Many of the major coal, mining, oil and energy conglomerates remain opposed to carbon trading, as do less competitive sections of American manufacturing, largely over concerns that they may not be fully compensated for the scheme’s compliance costs.

Other sections of business, however, have enthusiastically backed the Obama administration’s plans. The Climate Action Partnership—comprised of major corporations including Alcoa, Dow Chemical, General Electric and Rio Tinto—has been demanding that Congress enact a national carbon trading market since 2007. Among the potential big winners from Obama’s scheme are the renewable energy operators. The American Clean Energy and Security Act includes a provision that 20 percent of total energy must come from solar, wind and geothermal sources by 2020.

Wall Street is also looking forward to cap and trade. In Europe, carbon has developed into a multi-billion-dollar commodity, with entire divisions of major banks and hedge funds in London, Paris and Frankfurt devoted to investment and speculation in pollution credits.

According to Congressional Budget Office research, the average US household will pay an additional $175 a year in energy costs by 2020 under the proposed legislation, but the real impact will likely be far worse. Under cap and trade, the price of carbon is uncapped and dictated by the market. Ordinary people’s ability to afford to fuel their car and heat their homes is therefore at the mercy of the activities of the carbon market speculators.

Buried within the American Clean Energy and Security Act is a provision—reportedly inserted in the middle of the night before Friday’s House vote—which, from 2020, mandates the president to impose tariffs on imports coming from countries which have not limited their greenhouse gas pollution.

The clause, apparently directed against countries such as India and China which are exempt from emissions targets under the Kyoto Protocol, has the potential to drastically escalate international trade tensions amid intensifying rivalries between the major powers.

Cap and trade schemes internationally have generated economic nationalist demands. In Europe in recent years, several high profile politicians, including French President Nicolas Sarkozy and European Commission President José Manuel Barroso, have called for trade barriers to be erected against the US and other countries without carbon emissions standards equivalent to those of the European Union.

Obama yesterday attempted to play down international concerns by distancing himself from the bill’s tariff provision. “At a time when the economy worldwide is still deep in recession and we’ve seen a significant drop in global trade, I think we have to be very careful about sending any protectionist signals out there,” he told reporters.

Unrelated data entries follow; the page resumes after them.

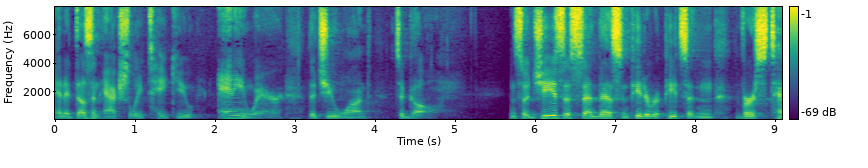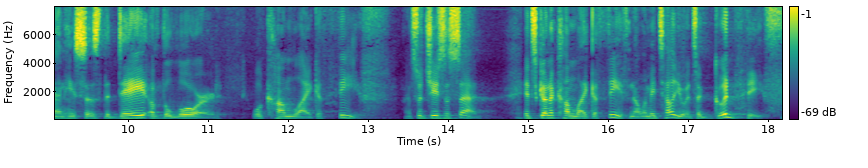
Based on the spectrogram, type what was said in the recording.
and it doesn't actually take you anywhere that you want to go. And so Jesus said this, and Peter repeats it in verse 10. He says, The day of the Lord will come like a thief. That's what Jesus said. It's going to come like a thief. Now, let me tell you, it's a good thief.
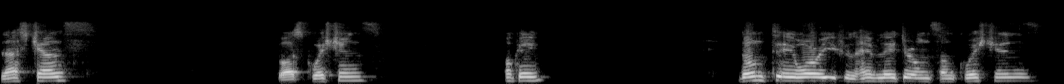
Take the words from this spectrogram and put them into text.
Last chance to ask questions. Okay. Don't uh, worry if you'll have later on some questions.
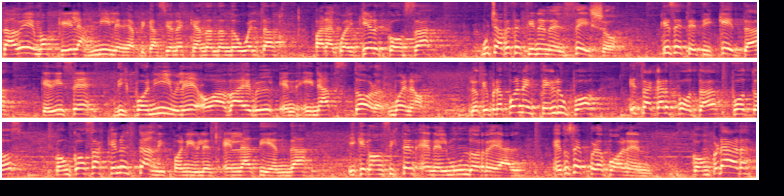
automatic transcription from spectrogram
Sabemos que las miles de aplicaciones que andan dando vueltas para cualquier cosa muchas veces tienen el sello que es esta etiqueta que dice disponible o available en, in App Store. Bueno, lo que propone este grupo es sacar fotos, fotos con cosas que no están disponibles en la tienda y que consisten en el mundo real. Entonces proponen comprar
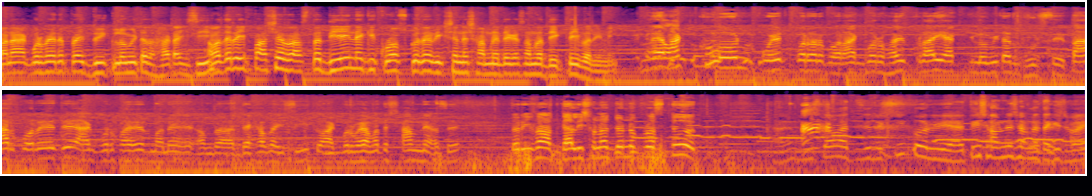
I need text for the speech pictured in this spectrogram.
মানে আকবর ভাইয়ের প্রায় দুই কিলোমিটার হাঁটাইছি। আমাদের এই পাশের রাস্তা দিয়েই নাকি ক্রস করে রিক্সা নিয়ে সামনে দেখেছে আমরা দেখতেই পারিনি। মেলাক্ষণ ওয়েট করার পর আকবর ভাই প্রায় এক কিলোমিটার ঘুরছে। তারপরে যে আকবর ভাইয়ের মানে আমরা দেখা পাইছি তো আকবর ভাই আমাদের সামনে আছে। তো রিফাত গালি শোনার জন্য প্রস্তুত? কি করবি তুই সামনে সামনে থাকিস ভাই।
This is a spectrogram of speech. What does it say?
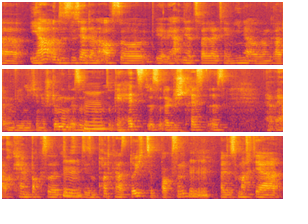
Äh, ja, und es ist ja dann auch so, wir, wir hatten ja zwei, drei Termine, aber wenn man gerade irgendwie nicht in der Stimmung ist oder mhm. so gehetzt ist oder gestresst ist, da wäre auch kein Bock, so diesen, mhm. diesen Podcast durchzuboxen, mhm. weil das macht ja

The threat of a retaliatory trade war sparked by the national carbon trading scheme underscores the absence of any effective solution to global warming within the framework of the capitalist system.

Climate change can be addressed only on a global basis. But the division of the world into rival nation states, a basic characteristic of capitalism, stymies any rational and systematic international cooperation. Each national government seeks to gain advantage over others for the business interests it represents.

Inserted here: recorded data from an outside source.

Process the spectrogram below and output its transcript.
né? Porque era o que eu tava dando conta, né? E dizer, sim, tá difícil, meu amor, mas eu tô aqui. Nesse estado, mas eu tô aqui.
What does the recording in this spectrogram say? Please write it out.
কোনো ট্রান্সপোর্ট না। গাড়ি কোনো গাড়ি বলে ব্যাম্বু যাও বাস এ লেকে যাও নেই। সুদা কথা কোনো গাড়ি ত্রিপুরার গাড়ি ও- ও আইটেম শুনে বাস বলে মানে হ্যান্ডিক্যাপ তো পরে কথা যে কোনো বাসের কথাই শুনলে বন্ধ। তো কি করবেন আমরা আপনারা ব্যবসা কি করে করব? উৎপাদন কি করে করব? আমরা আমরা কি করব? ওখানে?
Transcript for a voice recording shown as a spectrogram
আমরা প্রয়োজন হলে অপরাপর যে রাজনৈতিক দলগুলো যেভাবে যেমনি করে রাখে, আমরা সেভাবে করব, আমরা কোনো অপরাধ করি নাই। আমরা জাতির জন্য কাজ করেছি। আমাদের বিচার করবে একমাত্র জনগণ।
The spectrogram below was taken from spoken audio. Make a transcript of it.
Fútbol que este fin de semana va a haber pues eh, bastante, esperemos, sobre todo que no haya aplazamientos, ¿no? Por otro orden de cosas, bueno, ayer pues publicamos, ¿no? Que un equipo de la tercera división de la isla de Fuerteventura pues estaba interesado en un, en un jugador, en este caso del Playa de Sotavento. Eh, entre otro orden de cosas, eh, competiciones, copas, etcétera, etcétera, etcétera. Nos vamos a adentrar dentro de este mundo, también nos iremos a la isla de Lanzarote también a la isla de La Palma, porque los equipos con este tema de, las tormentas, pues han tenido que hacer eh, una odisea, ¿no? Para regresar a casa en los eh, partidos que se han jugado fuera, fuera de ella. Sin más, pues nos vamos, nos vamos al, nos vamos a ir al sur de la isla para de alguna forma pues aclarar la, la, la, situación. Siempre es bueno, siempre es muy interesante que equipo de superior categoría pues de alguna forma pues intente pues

At the same time, the private ownership of the means of production stands as an insurmountable obstacle to the rational utilization of available technologies to address global warming. Powerful vested interests sabotage measures that impinge on their wealth and profits.

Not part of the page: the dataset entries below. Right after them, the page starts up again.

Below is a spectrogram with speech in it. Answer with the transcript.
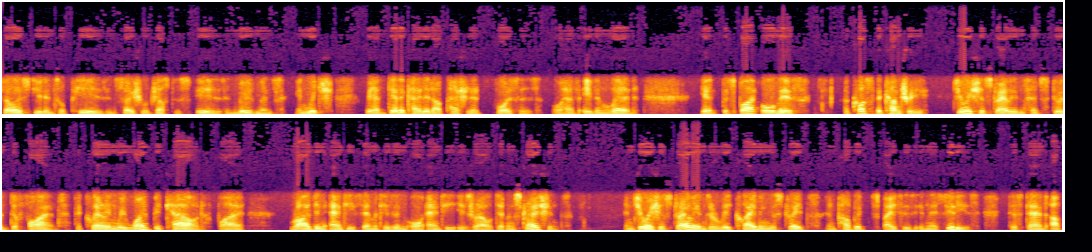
fellow students, or peers in social justice spheres and movements in which we have dedicated our passionate voices or have even led. Yet, despite all this, across the country, Jewish Australians have stood defiant, declaring we won't be cowed by rising anti Semitism or anti Israel demonstrations. And Jewish Australians are reclaiming the streets and public spaces in their cities to stand up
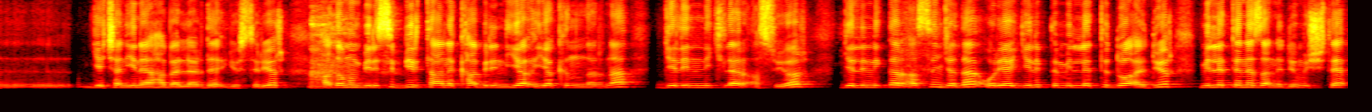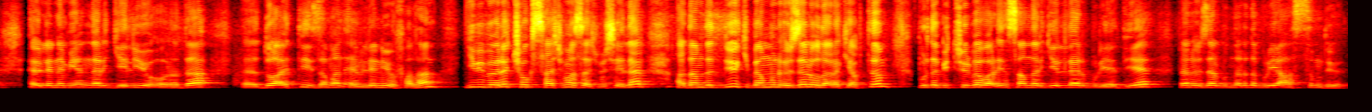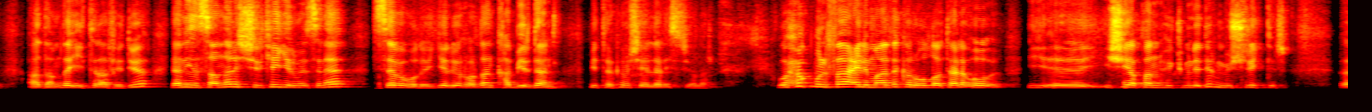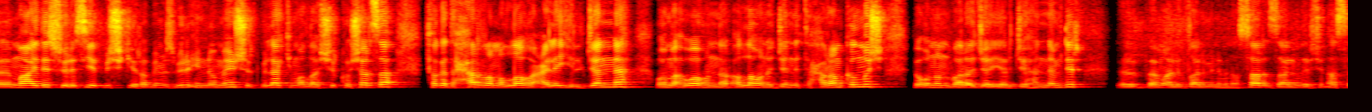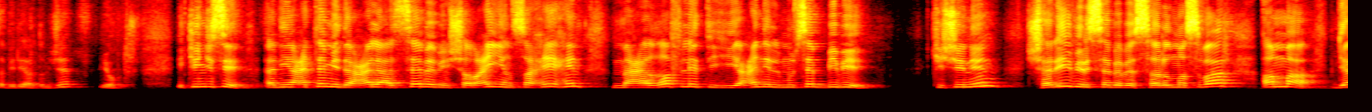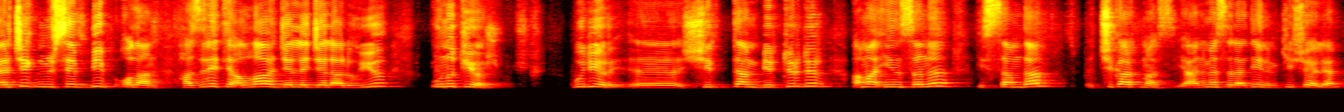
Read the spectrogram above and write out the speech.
geçen yine haberlerde gösteriyor. Adamın birisi bir tane kabrin ya- yakınlarına gelinlikler asıyor. Gelinlikler asınca da oraya gelip de millette dua ediyor. Millette ne zannediyormuş işte evlenemeyenler geliyor orada e, dua ettiği zaman evleniyor falan gibi böyle çok saçma saçma şeyler. Adam da diyor ki ben bunu özel olarak yaptım. Burada bir türbe var insanlar gelirler buraya diye. Ben özel bunları da buraya astım diyor. Adam da itiraf ediyor. Yani insanların şirke girmesine sebep oluyor. Geliyor oradan kabirden bir takım şeyler istiyorlar. Ve hukmul fa'ili ma zekerullah Teala o e, işi yapan hükmü nedir? Müşriktir. E, Maide suresi 72 Rabbimiz buyuruyor inne men şirk billah kim Allah şirk koşarsa fakat harramallahu aleyhil cenneh ve ma'vahun nar. Allah ona cenneti haram kılmış ve onun varacağı yer cehennemdir. E, Ve malil zalimine min ansar. Zalimler için asla bir yardımcı yoktur. İkincisi en ya'temide ala sebebin şer'iyyin sahihin ma'a gafletihi anil musebbibi. Kişinin şer'i bir sebebe sarılması var ama gerçek müsebbip olan Hazreti Allah Celle Celaluhu'yu unutuyor. Bu diyor e, şirkten bir türdür ama insanı İslam'dan çıkartmaz. Yani mesela diyelim ki şöyle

What is required is a socialist program, which has as its aim the establishment of an internationally planned economy oriented towards satisfying social need rather than maximizing profit and private wealth.

The lowering of carbon emissions to their required levels—while at the same time increasing people’s living standards internationally—requires the rational reorganization of the world economy, including the restructuring of energy, industrial and agricultural production, along with urban and international transport. This in turn depends upon the development of an independent movement of the American and international working class.